How to Help Your Dog Stop Chewing Their Paws
If your dog is chewing their paws excessively, there are several steps you can take to help them stop this behavior. Some of the most effective strategies include:
Identify and treat any underlying health issues: Before addressing the behavior itself, it’s important to rule out any underlying health issues that may be causing your dog to chew their paws. Take your dog to the vet for a full examination and follow their recommendations for treatment.
Provide plenty of exercise and mental stimulation: Boredom and understimulation can lead to paw chewing in dogs, so it’s important to provide plenty of exercise and mental stimulation to keep your dog entertained and engaged.
Use positive reinforcement training: Positive reinforcement training can be an effective way to teach your dog new behaviors and reward them for good behavior. Reward your dog with treats or praise when they refrain from chewing their paws.
Distract your dog: When you catch your dog chewing their paws, try to distract them with a toy or game to redirect their attention away from their paws.
Use bitter sprays or deterrents: Bitter sprays and other deterrents can be applied to your dog’s paws to discourage them from chewing. These products are safe for dogs and can be an effective way to break the habit.

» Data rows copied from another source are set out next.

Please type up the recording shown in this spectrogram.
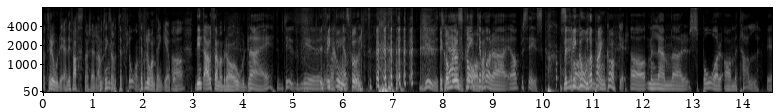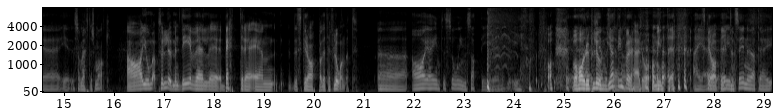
jag tror det, det fastnar Du sällan. tänker Liksom. på teflon? va? Teflon tänker jag på. Ja. Det är inte alls samma bra ord. Nej, det betyder, det blir... Det är friktionsfullt. Gjutjärn, Det kommer att skava. bara, ja precis. Ska- Men det blir goda pannkakor. Ja, men lämnar spår av metall eh, eh, som eftersmak. Ja, jo, absolut, men det är väl eh, bättre än det skrapade teflonet. Eh, ja, jag är inte så insatt i... i Vad, vad har du eh, pluggat inför det här då, om inte? Nej, jag, jag skrabytor? inser nu att jag är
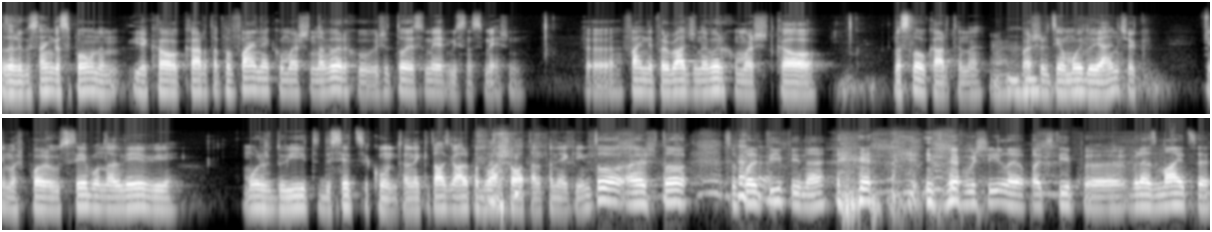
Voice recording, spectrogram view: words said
zdaj, ko se enega spomnim, je kao karta, pa fajn ko imaš na vrhu, že to je smeš, mislim, smešen. Uh, fajn je prebrati, že na vrhu imaš kao naslov karte. Ne? Imaš recimo moj dojenček in imaš pol osebo na levi, moraš dojiti 10 sekund ali nekaj tasga, ali pa dva šota ali pa nekaj. In to, veš, to so pol tipi, ne? in me pošiljajo pač tip uh, brez majice,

Consider professional help: If your dog’s paw chewing behavior persists despite your best efforts, consider seeking help from a professional dog trainer or behaviorist who can work with you and your dog to address the behavior.
Overall, stopping paw chewing in dogs requires patience, persistence, and a commitment to addressing the underlying causes of the behavior. With the right approach, however, it’s possible to help your dog overcome this habit and enjoy a happier, healthier life.
When to Seek Professional Help for Your Dog’s Paw Chewing Behavior
While many cases of paw chewing in dogs can be addressed with simple behavioral or environmental changes, there are times when it may be necessary to seek professional help. Some signs that it may be time to consult with a veterinarian or animal behaviorist include:
Excessive or persistent paw chewing: If your dog’s paw chewing behavior persists despite your best efforts to address it, it may be a sign of an underlying health issue or behavioral problem that requires professional intervention.
Other symptoms present: If your dog’s paw chewing is accompanied by other symptoms like limping, redness, or swelling, it’s important to take them to the vet for a full examination to rule out any underlying health issues.
History of trauma or abuse: Dogs who have a history of trauma or abuse may require specialized care and treatment to address their behavioral issues.
Aggression or other problematic behaviors: If your dog’s paw chewing behavior is accompanied by aggression or other problematic behaviors, it may be a sign of a more serious underlying issue that requires professional intervention.
Negative impact on quality of life: If your dog’s paw chewing behavior is causing them significant discomfort or impacting their quality of life, it’s important to seek professional help to address the behavior.
In general, it’s always a good idea to consult with a veterinarian or animal behaviorist if you have concerns about your dog’s behavior. These professionals can help you identify the underlying cause of your dog’s paw chewing behavior and develop a treatment plan to help your pet feel more comfortable and enjoy a happier, healthier life.